Exercise description → Repeat all entries word for word; skip images.
(Beginning of Data under study)
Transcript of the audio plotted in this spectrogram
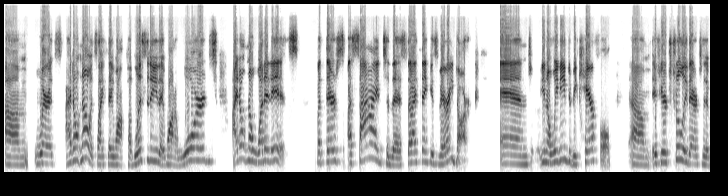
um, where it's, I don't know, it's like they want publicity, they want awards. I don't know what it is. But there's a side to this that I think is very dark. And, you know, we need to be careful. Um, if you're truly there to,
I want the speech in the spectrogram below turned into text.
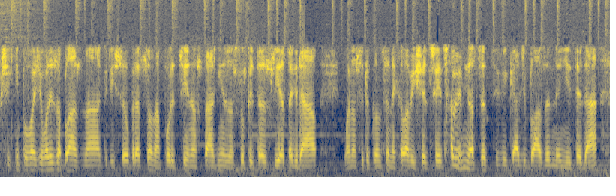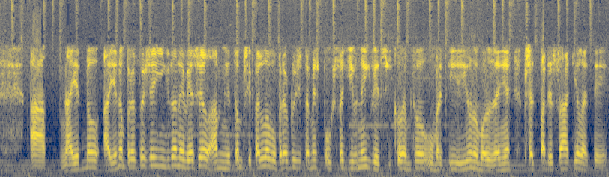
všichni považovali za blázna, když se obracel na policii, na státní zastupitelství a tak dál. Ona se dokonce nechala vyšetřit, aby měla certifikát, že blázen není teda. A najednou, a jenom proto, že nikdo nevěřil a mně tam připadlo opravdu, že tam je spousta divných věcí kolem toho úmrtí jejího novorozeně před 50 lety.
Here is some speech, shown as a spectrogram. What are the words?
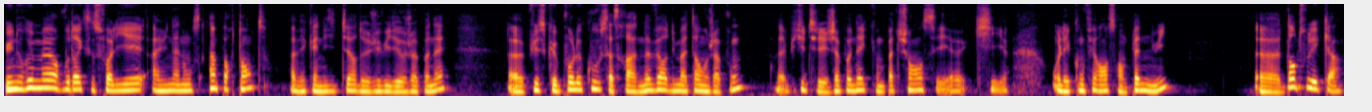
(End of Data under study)
Solution to this exercise →
Transcript of the audio plotted in this spectrogram
um, where it's, I don't know, it's like they want publicity, they want awards. I don't know what it is. But there's a side to this that I think is very dark. And, you know, we need to be careful. Um, if you're truly there to,
I want the speech in the spectrogram below turned into text.
všichni považovali za blázna, když se obracel na policii, na státní zastupitelství a tak dál. Ona se dokonce nechala vyšetřit, aby měla certifikát, že blázen není teda. A najednou, a jenom proto, že nikdo nevěřil a mně tam připadlo opravdu, že tam je spousta divných věcí kolem toho úmrtí jejího novorozeně před 50 lety.
Here is some speech, shown as a spectrogram. What are the words?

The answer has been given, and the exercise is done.